Thompson says that when the grip of the pandemic finally breaks, he predicts businesses will not only see an increase of traffic, but so will churches.
"I think the culture was on the way to being more individualistic. I've tried to serve that while being a little critical of it at the same time," Thompson said. "We're more separated and individualist than ever and our suicide rates are higher than ever, our opioid addiction is higher than ever."
If stay-at-home orders and a pandemic have shown anything, it's that we, people, don't like being without one another.
"You know what we're finding out? We need one another.

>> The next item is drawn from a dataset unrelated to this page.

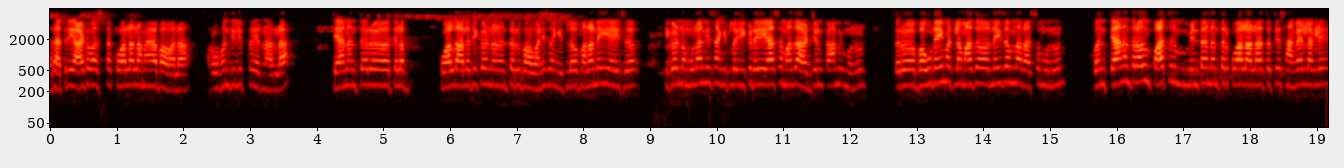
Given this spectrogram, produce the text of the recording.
रात्री आठ वाजता कॉल आला माझ्या भावाला रोहन दिलीप खैरनारला. त्यानंतर त्याला कॉल आला तिकडनं नंतर भावाने सांगितलं मला नाही यायचं. तिकडनं मुलांनी सांगितलं इकडे या असं माझं अर्जंट काम आहे म्हणून. तर भाऊ नाही म्हटलं माझं नाही जमणार असं म्हणून. पण त्यानंतर अजून पाच मिनिटानंतर कॉल आला तर ते सांगायला लागले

And we need community and the idea that this (holding up his phone) was going to take place of physical interaction were finding out... no, it's not."
World Overcomers Christian Church continues to find new ways to serve their community despite limited interactions.
On Saturday's, the church is offering a drive-thru pantry on the Sheetz side of the Durham location, but they could use donations of:
- bath soap
- canned meat
- canned vegetables
Additionally, the church has been serving other churches by allowing church leaders to utilize World Overcomers Christian Church's technology, allowing pastors from other churches to record sermons.